Thirty-four years is a long wait, but we finally saw a semblance of justice for the horrific 1984 mass killing of Sikhs. The life sentence given to Sajjan Kumar, a Delhi Congress leader of prominence those days, is significant in numerous ways. After the poignant lines of an Amrita Pritam poem quoted as foreword, the judgment pointed to a major lacuna in domestic law: the absence of the category of ‘Crimes against Humanity’.
Collective violence, whenever it has erupted in India, has always invariably been instigated by the powerful, with law-enforcers looking the other way. Common Indians have otherwise lived with each other, side by side, making their own rules of living and engagement, without getting at each other’s throats. The testimony of one of the main eyewitnesses in Kumar’s case, who was a little girl in 1984 when her father was torched alive, proves both points.
She recalls instructions to burn down the houses of Hindus and Muslims who were protecting their Sikh neighbours. It’s rare for politicians to face conviction for their dastardly acts. This judgment could change that. This is no closure though. The Supreme Court will hopefully uphold the conviction, and other pending cases against high-profile politicos need to reach a similar conclusion.

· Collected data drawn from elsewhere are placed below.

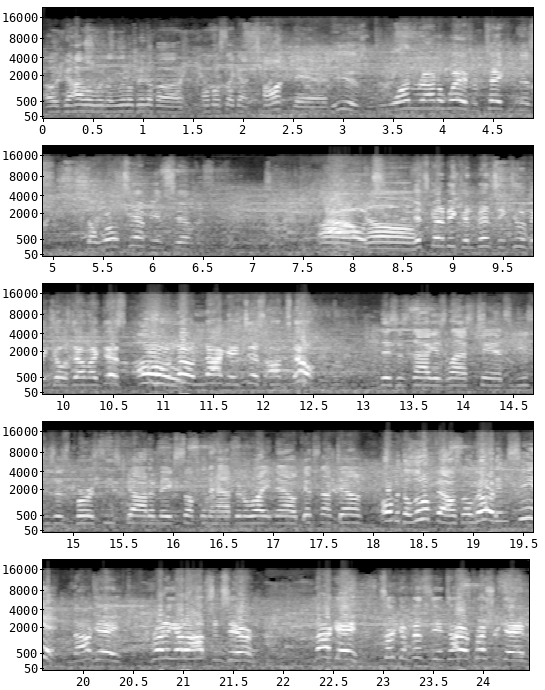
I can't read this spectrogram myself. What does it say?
Oh, Oga- Ogawa with a little bit of a, almost like a taunt there. He is one round away from taking this, the world championship. Oh, Ouch! no. It's going to be convincing, too, if it goes down like this. Oh. Oh, no, Nage just on tilt. This is Nage's last chance. He uses his burst. He's got to make something happen right now. Gets knocked down. Oh, but the little Faust. So Ogawa didn't see it. Nage running out of options here. Nage circumvents the entire pressure game.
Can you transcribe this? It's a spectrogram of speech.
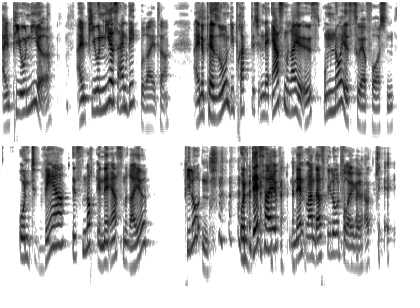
Ein Pionier. Ein Pionier ist ein Wegbereiter. Eine Person, die praktisch in der ersten Reihe ist, um Neues zu erforschen. Und wer ist noch in der ersten Reihe? Piloten. Und deshalb nennt man das Pilotfolge. Okay.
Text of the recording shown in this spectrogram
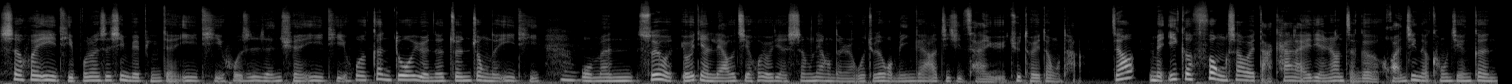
社会议题，不论是性别平等议题，或者是人权议题，或更多元的尊重的议题，我们所有有一点了解或有点声量的人，我觉得我们应该要积极参与，去推动它。只要每一个缝稍微打开来一点，让整个环境的空间更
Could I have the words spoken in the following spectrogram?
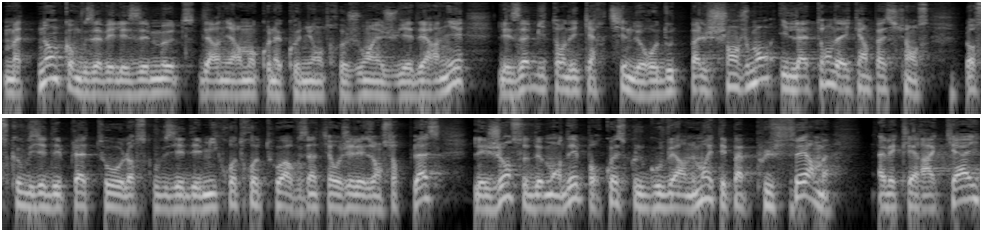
Maintenant, quand vous avez les émeutes dernièrement qu'on a connues entre juin et juillet dernier, les habitants des quartiers ne redoutent pas le changement, ils l'attendent avec impatience. Lorsque vous avez des plateaux, lorsque vous avez des micro-trottoirs, vous interrogez les gens sur place, les gens se demandaient pourquoi est-ce que le gouvernement n'était pas plus ferme avec les racailles,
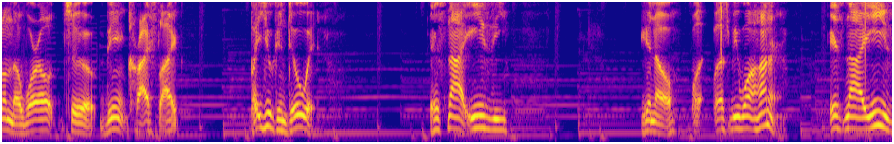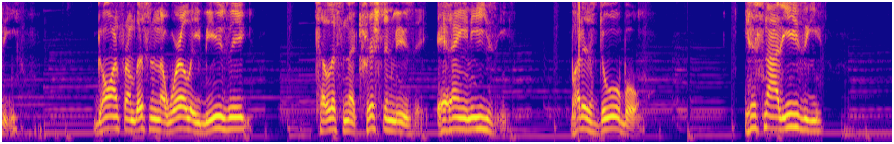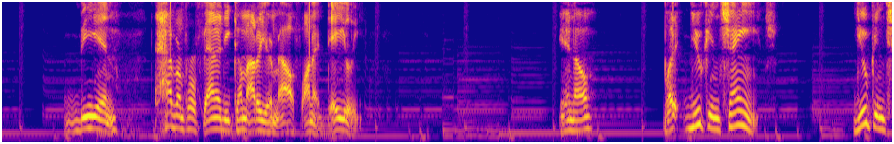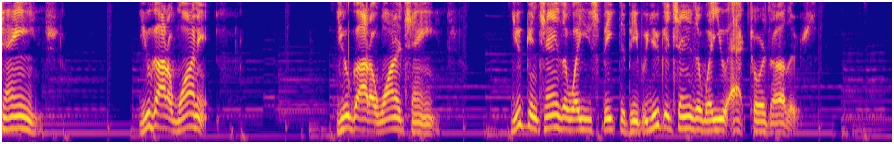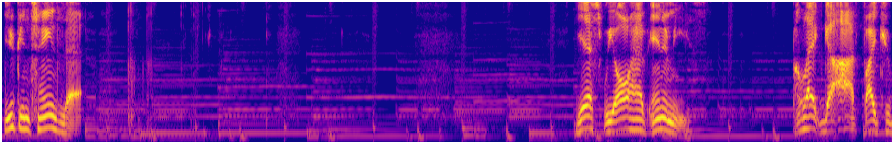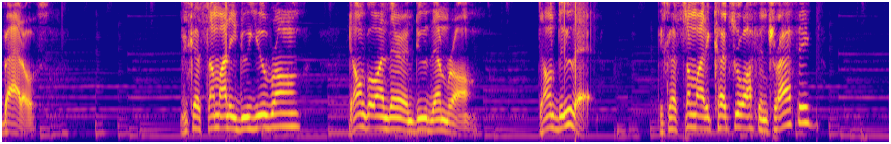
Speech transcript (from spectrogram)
from the world to being Christ like, but you can do it. It's not easy, you know. Let's be 100. It's not easy going from listening to worldly music to listen to Christian music. It ain't easy, but it's doable. It's not easy being having profanity come out of your mouth on a daily. You know? But you can change. You can change. You gotta want it. You gotta wanna change. You can change the way you speak to people. You can change the way you act towards others. You can change that. Yes, we all have enemies. But let God fight your battles. Because somebody do you wrong, don't go in there and do them wrong. Don't do that. Because somebody cut you off in traffic,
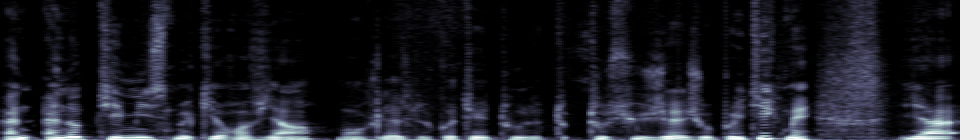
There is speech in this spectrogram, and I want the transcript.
un, optimisme qui revient. Bon, je laisse de côté tout, sujet géopolitique, mais il y a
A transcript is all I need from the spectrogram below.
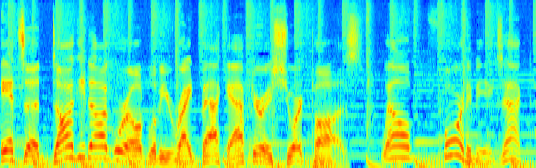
It's a doggy dog world. We'll be right back after a short pause. Well, four to be exact.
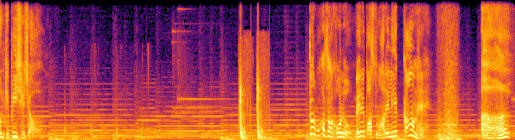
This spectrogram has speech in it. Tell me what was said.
उनके पीछे जाओ। दरवाज़ा खोलो। मेरे पास तुम्हारे लिए काम है। आ?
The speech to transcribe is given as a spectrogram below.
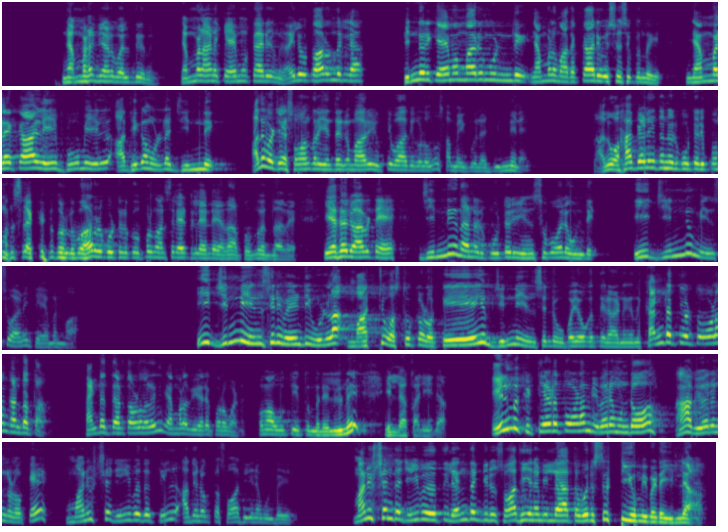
നമ്മൾ തന്നെയാണ് വലുത് എന്ന് നമ്മളാണ് കേമക്കാർ എന്ന് അതിൽ വേറൊന്നുമില്ല. പിന്നെ ഒരു കേമന്മാരും ഉണ്ട്. നമ്മൾ മതക്കാർ വിശ്വസിക്കുന്നത്. നമ്മളെക്കാൾ ഈ ഭൂമിയിൽ അധികമുള്ള ജിന്ന്. അത് പക്ഷേ സ്വതന്ത്ര ചിന്തകന്മാരും യുക്തിവാദികളൊന്നും സമ്മതിക്കൂല ജിന്നിനെ. അത് വഹാബികളിൽ തന്നെ ഒരു കൂട്ടർ ഇപ്പോൾ മനസ്സിലാക്കിയിരുന്നുള്ളൂ വേറൊരു കൂട്ടർക്ക് ഇപ്പോൾ മനസ്സിലായിട്ടില്ല എന്റെ യഥാർത്ഥം ഒന്നും എന്താണ്. ഏതായാലും ആവട്ടെ ജിന്ന് എന്നാണ് ഒരു കൂട്ടർ ഇൻസു പോലെ ഉണ്ട്. ഈ ജിന്നും ഇൻസുമാണ് കേമന്മാർ. ഈ ജിന്ന് ഇൻസിന് വേണ്ടിയുള്ള മറ്റു വസ്തുക്കളൊക്കെയും ജിന്ന് ഇൻസിന്റെ ഉപയോഗത്തിലാണ് എന്ന് കണ്ടെത്തിയിടത്തോളം കണ്ടെത്താം. കണ്ടെത്തിയിടത്തോളം നമ്മളെ വിവരക്കുറവാണ്. ഒമാ ഊത്തിത്തുമ്പൻ എൽമേ ഇല്ല കലീല എൽമ് കിട്ടിയിടത്തോളം വിവരമുണ്ടോ? ആ വിവരങ്ങളൊക്കെ മനുഷ്യ ജീവിതത്തിൽ അതിനൊക്കെ സ്വാധീനമുണ്ട്. മനുഷ്യന്റെ ജീവിതത്തിൽ എന്തെങ്കിലും സ്വാധീനമില്ലാത്ത ഒരു സൃഷ്ടിയും ഇവിടെ ഇല്ല.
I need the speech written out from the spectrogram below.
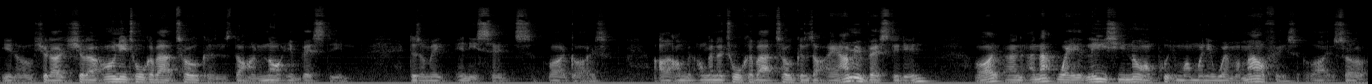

No apology, such as the one Manmohan Singh offered, can stand in for clear legal punishment. Let’s not forget that 10 committees and commissions could not deliver justice to the thousands of innocents killed, who had no link to Indira Gandhi’s assassination. The 207-page judgment, which left most present in the courtroom, including the two judges, emotionally wrought, spoke of the “familiar pattern of mass killings” in Mumbai in 1993, in Gujarat, in Kandhamal, and in Muzaffarnagar. We as a nation should hang our heads in shame, but we also need more than silent prayers for the dead.